What is the price of information? For Osama Khalid, one of the hundreds of thousands of volunteers who edit Wikipedia, the tariff was 32 years in jail – his punishment for 'violating public morals' by posting news 'deemed to be critical' of the Saudi regime. Ziyad al-Sofiani, his fellow 'admin' (as senior Wikipedia editors are known) was handed eight years. Their jail terms were reported by activist groups around the same time that Wikimedia, the online encyclopaedia's parent foundation, revealed that it had banned 16 users in the Middle East and North Africa region for 'editing the platform in a coordinated fashion to advance the aim of [external] parties'. Alleged spies for the Saudi government, in other words, trying to manipulate the truth. And these days, if you want to control 'the truth', you want to control Wikipedia.
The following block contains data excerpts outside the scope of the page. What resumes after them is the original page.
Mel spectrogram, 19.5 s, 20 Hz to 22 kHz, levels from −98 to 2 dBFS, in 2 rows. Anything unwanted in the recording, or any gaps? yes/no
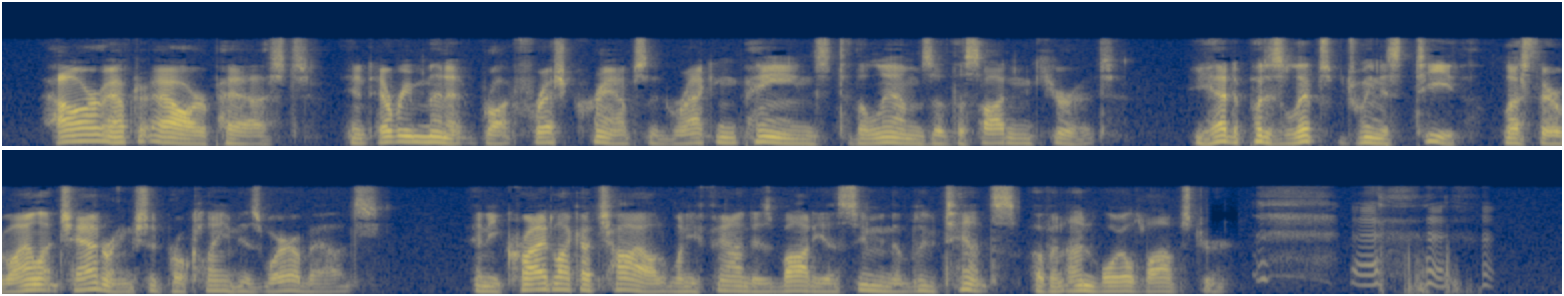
yes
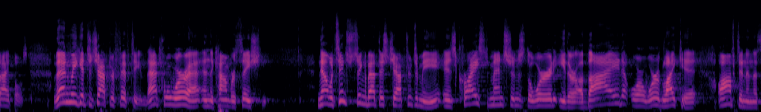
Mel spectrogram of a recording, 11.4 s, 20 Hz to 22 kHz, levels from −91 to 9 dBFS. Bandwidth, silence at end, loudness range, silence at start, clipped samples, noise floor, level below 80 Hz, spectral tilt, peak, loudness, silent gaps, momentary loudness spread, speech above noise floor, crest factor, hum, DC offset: 14 kHz; 0 s; 3 LU; 0 s; under 0.1%; -74 dBFS; -80 dBFS; -2 dB/octave; -20 dBFS; -42 LUFS; none; 9 LU; 32 dB; 24 dB; none; under 0.1%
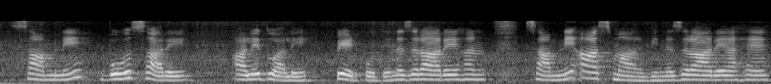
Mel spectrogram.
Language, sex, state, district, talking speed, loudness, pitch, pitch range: Punjabi, female, Punjab, Pathankot, 140 wpm, -15 LUFS, 220 Hz, 200-240 Hz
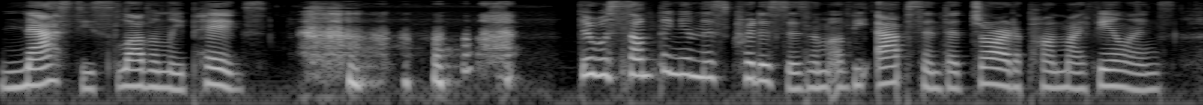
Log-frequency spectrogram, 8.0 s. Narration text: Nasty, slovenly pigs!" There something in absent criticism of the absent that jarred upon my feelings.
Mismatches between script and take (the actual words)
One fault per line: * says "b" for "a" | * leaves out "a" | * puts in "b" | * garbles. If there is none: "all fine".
* puts in "was"
* says "this" for "absent"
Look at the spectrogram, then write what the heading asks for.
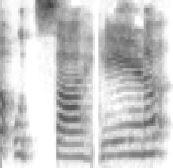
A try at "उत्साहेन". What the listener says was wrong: मूर्धन्य नकार won't come. Simple. दंत्य नकार. उत्साहेन.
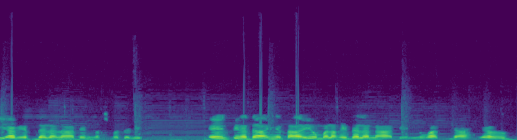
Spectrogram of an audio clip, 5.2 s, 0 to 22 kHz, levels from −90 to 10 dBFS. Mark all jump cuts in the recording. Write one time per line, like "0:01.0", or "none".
none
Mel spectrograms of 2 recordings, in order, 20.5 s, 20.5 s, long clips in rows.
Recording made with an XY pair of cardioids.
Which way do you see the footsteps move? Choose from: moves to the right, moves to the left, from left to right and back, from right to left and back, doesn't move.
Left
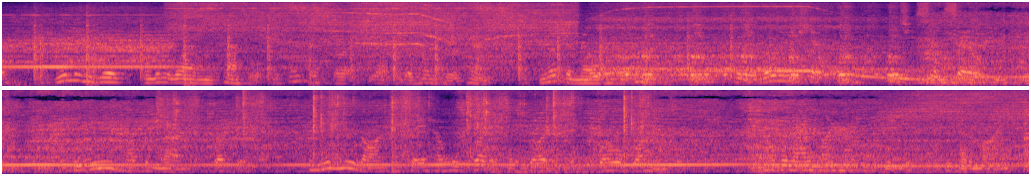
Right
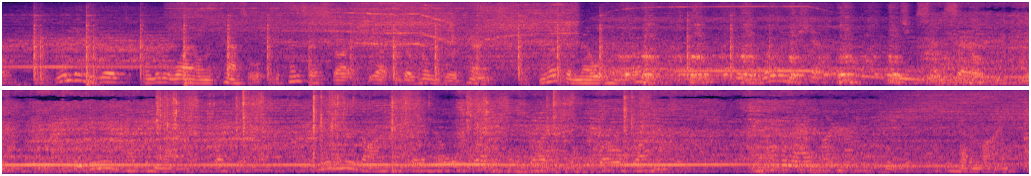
moves to the left.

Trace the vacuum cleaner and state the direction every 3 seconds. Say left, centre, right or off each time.
left, left, left, centre, right, centre, left.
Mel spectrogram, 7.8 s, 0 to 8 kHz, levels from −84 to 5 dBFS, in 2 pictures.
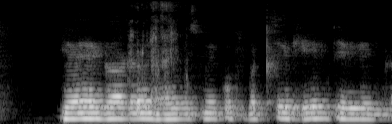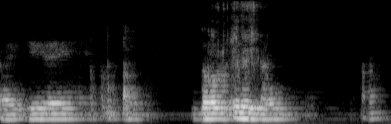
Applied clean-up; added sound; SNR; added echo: neural mask model DeepFilterNet 3.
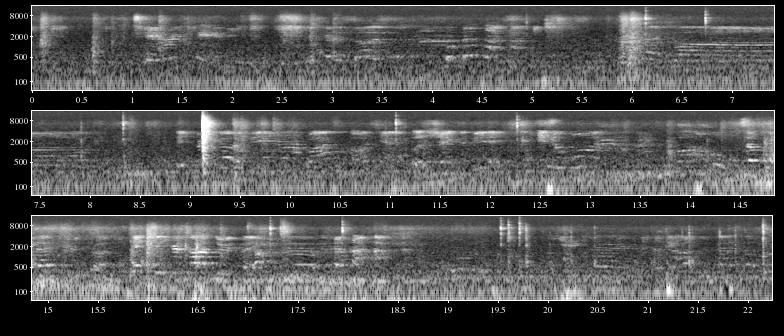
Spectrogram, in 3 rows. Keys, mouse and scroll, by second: 20.2-22.2 middle drag.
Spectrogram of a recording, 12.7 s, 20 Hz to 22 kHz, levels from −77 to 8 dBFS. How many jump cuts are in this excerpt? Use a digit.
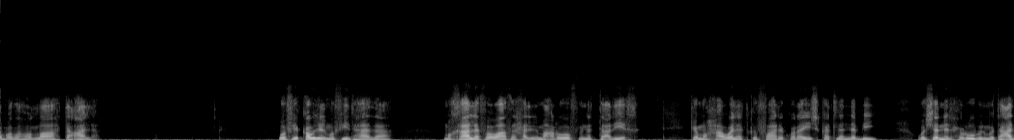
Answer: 0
The article goes on to say that Wikipedia gets almost as many visits as Twitter, about half as many as Facebook – and about ten times as many as the BBC. Wikimedia Foundation CEO Maryana Iskander however feels this level of influence is in good hands:
'There are enough checks and balances in the system,' she says. Chief among them, she notes, are the 'human army of truth tellers out there trying to ensure that information remains accurate and reliable and neutral'. And that means the volunteers like Osama Khalid.
The article goes on to provide a well-researched overview of Wikipedia topics such as edit wars, volunteer motivation, Wikipedia's gender imbalance and Wikipedia bureaucracy and ends with a summary of plans for the future growth of Wikipedia:
Iskander says that in future she wants to focus on Wikipedia becoming as comprehensive in its hundreds of other language versions as it is in English. The danger then might not be the danger of regulatory extinction, but of Wikipedia becoming too powerful – a ubiquitous single source of truth. It has already become, for example, the go-to source for smart speakers and voice assistants dishing out information on demand. And Wikimedia is keen to go further by vacuuming up the archives and data at specialist institutions. Iskander thinks it’s a good deal for such institutions, because the size of Wiki's audience brings such huge exposure. 'More eyeballs on your content is going to increase interest.'
It sounds like the take-it-or-leave it power play of information’s market leader. Iskander insists it's all for the greater good. But she does admit that the rapid growth, influence and reach achieved by Wikipedia's decentralised structure means it is a model that is being closely followed. 'I think more governments, corporations, organisations are heading in this direction,' she says. 'Wikipedia stands for a way of human engagement and a way of human interaction that the world would benefit from in other spheres, too.'